- _PROBLEM REQUIREMENTS_
Pull out the lines from the one containing "Title: Sentences from" through the final line of the listing below and repeat them exactly. Leave the pictures behind.

========

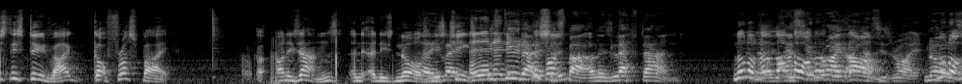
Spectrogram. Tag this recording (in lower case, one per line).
speech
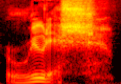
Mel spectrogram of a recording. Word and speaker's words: Rudish: He knows him, you know, just as well as anybody else, but he knows that you pronounce his name Paul Rudish. So we have been saying it incorrectly.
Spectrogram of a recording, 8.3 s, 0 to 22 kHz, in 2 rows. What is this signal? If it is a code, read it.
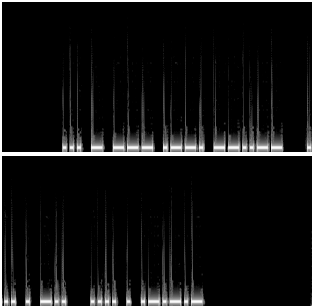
Morse code, heard as a keyed tone, about 25 wpm, 700 Hz. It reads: STOP, SED HE.
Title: Sentences from Top 300 Words and Abbreviations 25wpm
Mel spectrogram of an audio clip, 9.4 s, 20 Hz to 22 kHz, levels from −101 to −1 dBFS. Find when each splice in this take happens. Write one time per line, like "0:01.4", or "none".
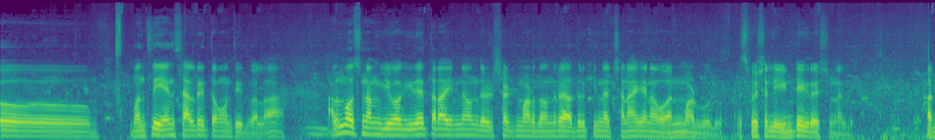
none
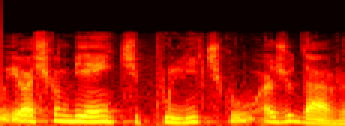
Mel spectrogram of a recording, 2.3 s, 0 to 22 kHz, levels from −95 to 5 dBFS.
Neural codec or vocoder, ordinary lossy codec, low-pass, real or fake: none; none; none; real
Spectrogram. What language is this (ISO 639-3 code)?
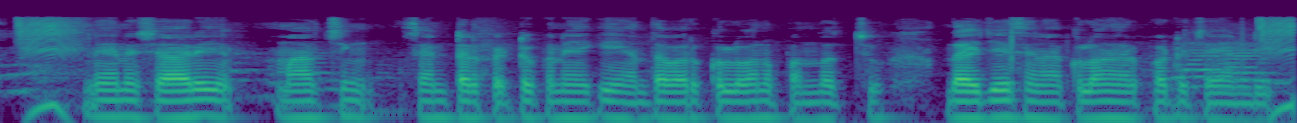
tel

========

- _TASK RESULT_
Title: Sentences from Top 300 Words and Abbreviations 25wpm
Mel spectrogram of an audio clip, 9.4 s, 20 Hz to 22 kHz, levels from −101 to −1 dBFS. Find when each splice in this take happens. Write one time per line, like "0:01.4", or "none".
none
Mel spectrogram of a recording, 2.3 s, 0 to 22 kHz, levels from −95 to 5 dBFS.
Neural codec or vocoder, ordinary lossy codec, low-pass, real or fake: none; none; none; real
Spectrogram. What language is this (ISO 639-3 code)?
tel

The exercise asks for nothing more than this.